It’s getting close to 6:30 PM in Moscow, and no doubt some seriously entertaining festivities are already well underway as Russia concludes quite a memorable year. But will the Russians ring in 2008 with the same energy and apprehension as 1965? I found this entertaining tidbit from the TIME magazine archive which shows a rather remarkable government-planned New Year’s Eve celebration from more than 40 years ago at the height of the Cold War: Nothing, in Soviet doctrine, is much more reactionary than Christmas, combining as it does “bourgeois” religion with capitalist commercialism. But the New Year is something else again. For years, the Communists have emphasized this ideologically safer holiday while downgrading or disguising Christmas (which in the Russian calendar falls on Jan. 7). With beaming approval from the Kremlin, Moscow last week was feverishly preparing for the biggest, brassiest and most bountiful New Year’s blowout in Communist history.

From TIME Magazine, Jan. 1, 1965

S Novym GodomNothing, in Soviet doctrine, is much more reactionary than Christmas, combining as it does “bourgeois” religion with capitalist commercialism. But the New Year is something else again. For years, the Communists have emphasized this ideologically safer holiday while downgrading or disguising Christmas (which in the Russian calendar falls on Jan. 7). With beaming approval from the Kremlin, Moscow last week was feverishly preparing for the biggest, brassiest and most bountiful New Year’s blowout in Communist history.On sale throughout Moscow were 325,000 freshly cut Siberian fir yolki (formerly Christmas but now New Year’s trees), plus another 100,000 artificial trees and 200 boxcars of tinsel, lights and colored balls. Lavishly decorated trees appeared by the hundreds in restaurants, shops, public buildings and even in the Kremlin’s Tainitsky Garden. State stores advertised “everything for the New Year’s tree.” On the streets, resplendent in long white beards and bright red suits, dozens of Grandfather Frosts exacted kopeks from the crowds.Holiday shoppers found an unprecedented variety of gifts-thanks to the Kremlin’s ever-increasing emphasis on consumer goods.
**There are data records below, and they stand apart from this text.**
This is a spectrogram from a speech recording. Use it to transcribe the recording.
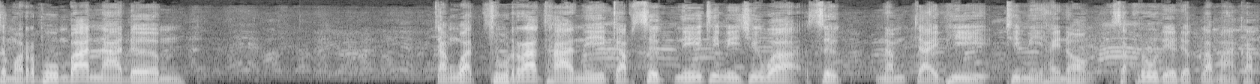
สมรภูมิบ้านนาเดิม จังหวัดสุราษฎร์ธานีกับศึกนี้ที่มีชื่อว่าศึกน้ำใจพี่ที่มีให้น้องสักครู่เดียวเดี๋ยวกลับมาครับ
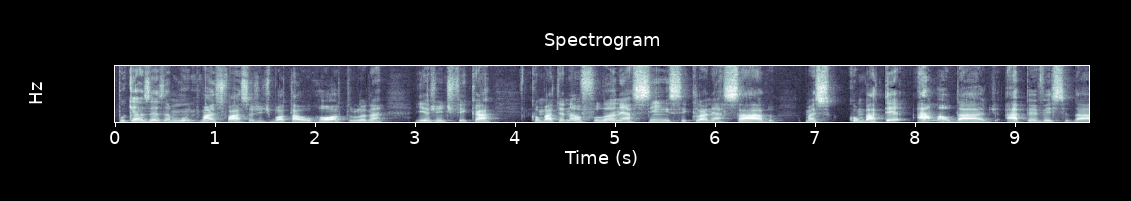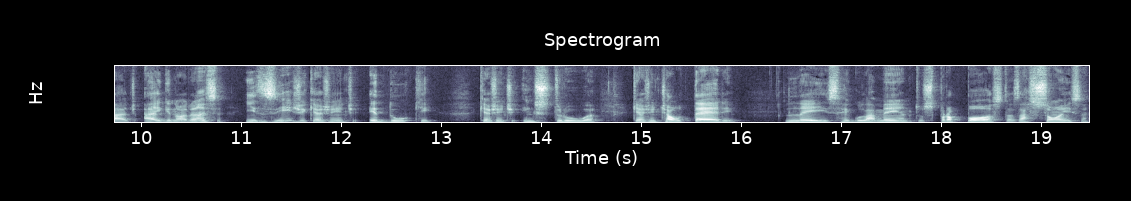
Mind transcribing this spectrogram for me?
Porque às vezes é muito mais fácil a gente botar o rótulo, né? E a gente ficar combatendo, não, fulano é assim, ciclano é assado, mas combater a maldade, a perversidade, a ignorância exige que a gente eduque, que a gente instrua, que a gente altere leis, regulamentos, propostas, ações. Né?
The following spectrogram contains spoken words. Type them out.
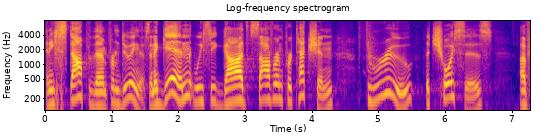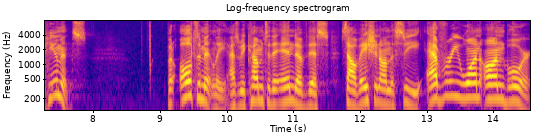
and he stopped them from doing this. And again, we see God's sovereign protection through the choices of humans. But ultimately, as we come to the end of this salvation on the sea, everyone on board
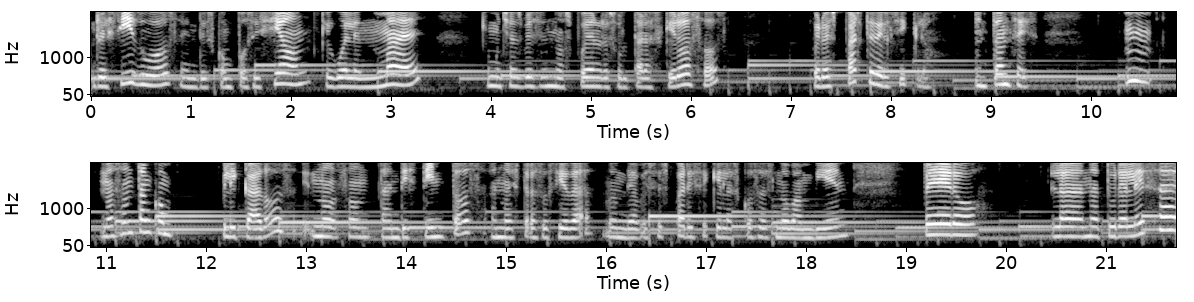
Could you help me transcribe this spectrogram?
residuos en descomposición que huelen mal, que muchas veces nos pueden resultar asquerosos, pero es parte del ciclo. Entonces, mm, no son tan complicados, no son tan distintos a nuestra sociedad, donde a veces parece que las cosas no van bien, pero la naturaleza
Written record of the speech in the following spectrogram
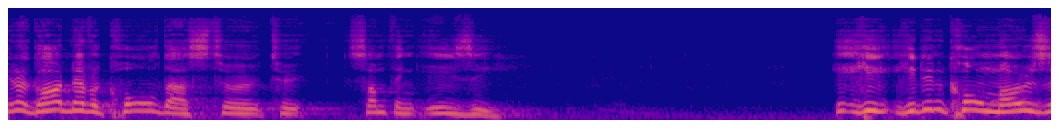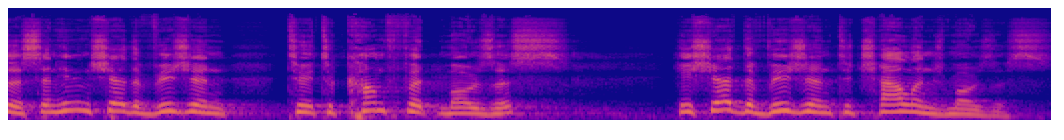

In record numbers they jammed into department stores, shops and the barnlike discount houses called “market halls.” Fifty new stores opened this month for the holiday season. In the huge but usually drab GUM department store, counters were piled high with everything from Winter Fantasy perfume ($4.44 an ounce) and 400 kinds of watches to luxury food baskets at only $57. To cope with a turnover of hall-a-million customers and $11.5 million in sales during the holiday week, GUM reported that it had sharply increased its sales staff from a few hundred to nearly 3,000. Moscow’s new twelve-story post office initiated helicopter service to try to deliver greeting cards, most of them bearing the same printed inscription: S Novym Godom (Happy New Year).To add to the liquidity of the season, the Kremlin has lifted the midnight liquor curfew, and on New Year’s Eve Muscovites can get oiled until a highly reactionary 5 a.m. Hotels, coffeehouses and restaurants (there are no bars as such) are booked solid and have laid on massive spreads ($13.75 a plate at the Moskva restaurant) and lavish shows (seven different dance bands at the Ukraine). For home celebrators, 8,000 tons of fresh fruit and 1,000,000 bottles of Crimean champagne and wine have been shipped to the capital’s markets, and a new state catering service called “Spring” advertised in Vechernaya Moskva that it was available for private parties, formal or informal.The spirit of S Novym Godom even extended to Nikita Khrushchev. Reportedly, the deposed Chairman has been granted the handsome pension of $660 a month-twice what top Soviet functionaries normally receive—and has been allowed to keep his chauffeur driven Chaika limousine.